### TASK REQUIREMENTS
Images do not belong in the copy. Retype the entries exactly.

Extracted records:
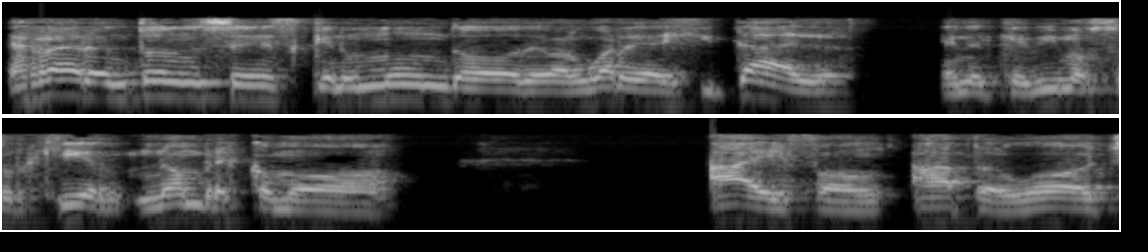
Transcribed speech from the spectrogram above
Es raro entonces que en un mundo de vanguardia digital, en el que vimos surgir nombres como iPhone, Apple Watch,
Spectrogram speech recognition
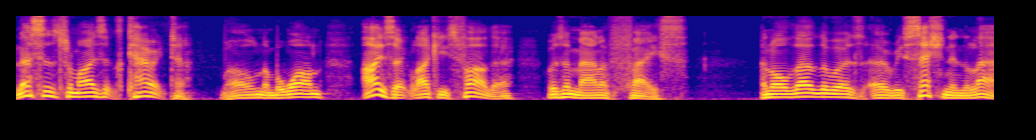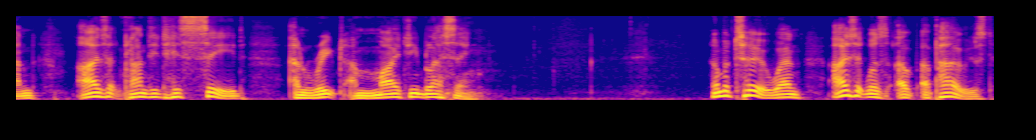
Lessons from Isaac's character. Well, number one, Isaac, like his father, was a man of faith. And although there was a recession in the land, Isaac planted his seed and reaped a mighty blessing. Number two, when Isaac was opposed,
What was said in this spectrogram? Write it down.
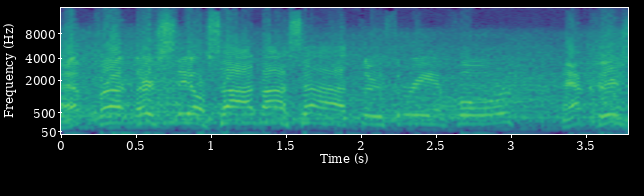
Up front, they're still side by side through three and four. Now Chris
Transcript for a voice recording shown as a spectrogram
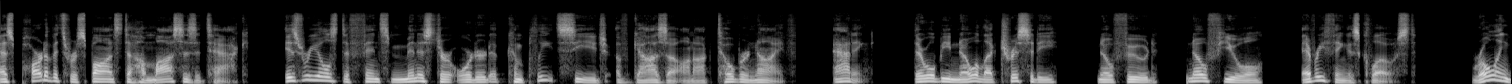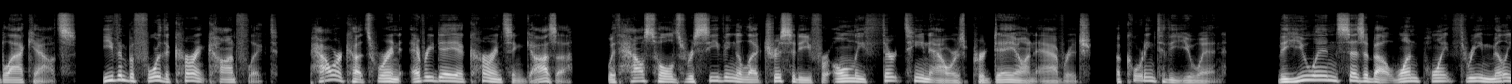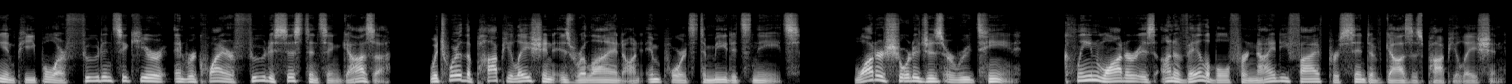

### SOLUTION TO THIS EXERCISE
Transcribed speech from the spectrogram above
Es raro entonces que en un mundo de vanguardia digital, en el que vimos surgir nombres como iPhone, Apple Watch,
Spectrogram speech recognition
Lessons from Isaac's character. Well, number one, Isaac, like his father, was a man of faith. And although there was a recession in the land, Isaac planted his seed and reaped a mighty blessing. Number two, when Isaac was opposed,
What was said in this spectrogram? Write it down.
Up front, they're still side by side through three and four. Now Chris
Transcript for a voice recording shown as a spectrogram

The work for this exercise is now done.